Seychellois cuisine has been greatly influenced by the islands' rich cultures. Creole cooking, varied seafood dishes, coconuts and curries are the most popular. The main product of the country, fish, is cooked in a variety of ways. Especially the red snapper is very tasty and well known to visitors.
Collect coconuts on the beach and learn how to open their terrible cover (not the shell, that's easy; they have a thick cover of natural fibres; to open it: hit the coconut very strongly many times on the edges, sooner or later the fibres break up).
Seychelles offers a fantastic nightlife scene that caters to tourists. in addition to theatres, cinemas and discos, there are numerous fun and trendy restaurants.
If you enjoy a good beer you must try the local Seybrew beer, it tastes similar to a light Bavarian style beer and is a must to get you through those balmy days. You can save yourself a packet buying the beer from stores on the side of the road like the locals do. A dark Takamaka Rum on the beach under the stars is the best way to end a day on the Seychelles.

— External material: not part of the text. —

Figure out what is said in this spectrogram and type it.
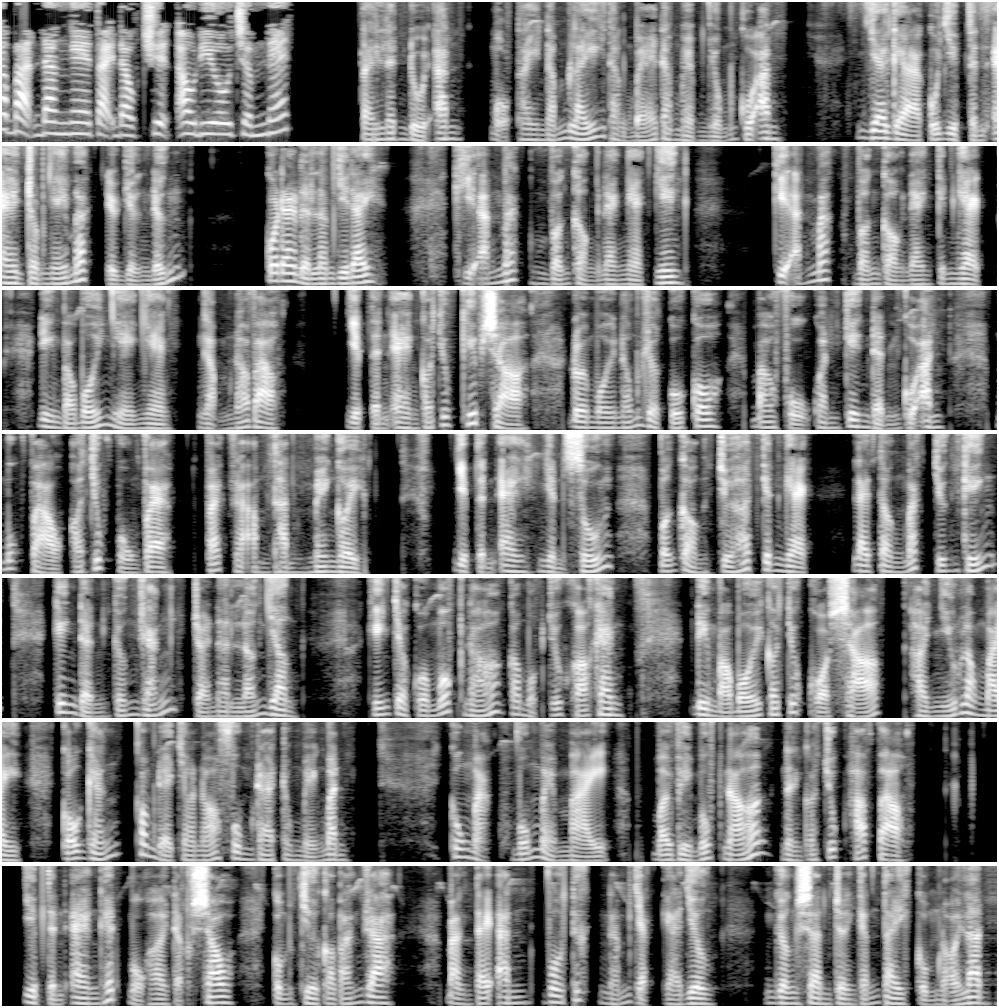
Các bạn đang nghe tại đọc truyện audio.net Tay lên đùi anh, một tay nắm lấy thằng bé đang mềm nhũng của anh. Da gà của Diệp Tịnh An trong nháy mắt đều dựng đứng. Cô đang định làm gì đây? Khi ánh mắt vẫn còn đang ngạc nhiên, khi ánh mắt vẫn còn đang kinh ngạc, Điên Bảo Bối nhẹ nhàng ngậm nó vào. Diệp Tịnh An có chút khiếp sợ, đôi môi nóng rực của cô bao phủ quanh kiên định của anh, mút vào có chút vụn ve, phát ra âm thanh mê người. Diệp Tịnh An nhìn xuống, vẫn còn chưa hết kinh ngạc, lại tận mắt chứng kiến, kiên định cứng rắn trở nên lớn dần, khiến cho cô mốt nó có một chút khó khăn. điền bảo bối có chút khổ sở, hơi nhíu lông mày, cố gắng không để cho nó phun ra trong miệng mình. Khuôn mặt vốn mềm mại, bởi vì mút nó nên có chút hấp vào. Diệp Tịnh An hít một hơi thật sâu, cũng chưa có bắn ra. Bàn tay anh vô thức nắm chặt gà dương, gân xanh trên cánh tay cũng nổi lên.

The Seychelles are not tolerant of backpackers turning up at the airport without accommodation booked. In such a situation, you will likely be taken to a counter where you will have to book & pay for accommodation for the duration of your trip before being allowed through immigration. Visitors need to provide details of their accommodation on their landing card (Host Name, address, phone number), and additionally, being questioned by the immigration officer about their accommodation details ("Is your booking confirmed?" etc..)
Try to avoid any dark lanes, and always be careful not to leave your bag unattended. Swimming alone on isolated beaches is not advisable. If you sail, avoid bringing valuables; if you have no choice, become adept at finding great hiding places.
There is some social activity along a secondary road behind Beau Vallon beach (left from the Boathouse restaurant), but locals mostly seem content to admire their flashy cars and mostly ignore passers-by.
There are newly instituted tourist police stationed at every beach on Mahe and are easily recognisable by their blue or white golf shirts, with a tourist police badge sewn on.
They are very friendly and more than willing to help keep a good eye, even though you may not see them. They are honest and freely offer advice. Potential thieves are obvious (mostly due to lurking and just stand out from the locals) and tend to hide just off the beach or across the narrow streets near more out of the way beaches. Jail terms are stiff and are strictly enforced since the island makes lots of money from tourism.
Chikungunya virus is a disease spread by mosquitoes, and causes flu-like symptoms. It is increasing in concern and although it is rare to die from it, the joint pain it causes can last for months. Insect repellent can help deter mosquitoes but not much else can be done as a precaution. The disease is native to East Africa and occasionally is introduced and quickly eradicated.
Tap water is safe to drink in most areas of the Seychelles, but water quality is variable in undeveloped areas. It is recommended to drink bottled water only and to avoid bodies of fresh water like lakes, rivers, ponds, etc.
The environment is a treasured aspect of Seychelles and there are more than 1,000 recorded species of fish around the islands and Aldabra, just one of the islands, is home to the largest population of giant tortoises in the world.
The Seychelles Tourism board is a great point of reference and they will be able to answer any and all questions you might have. Their website is www.seychelles.travel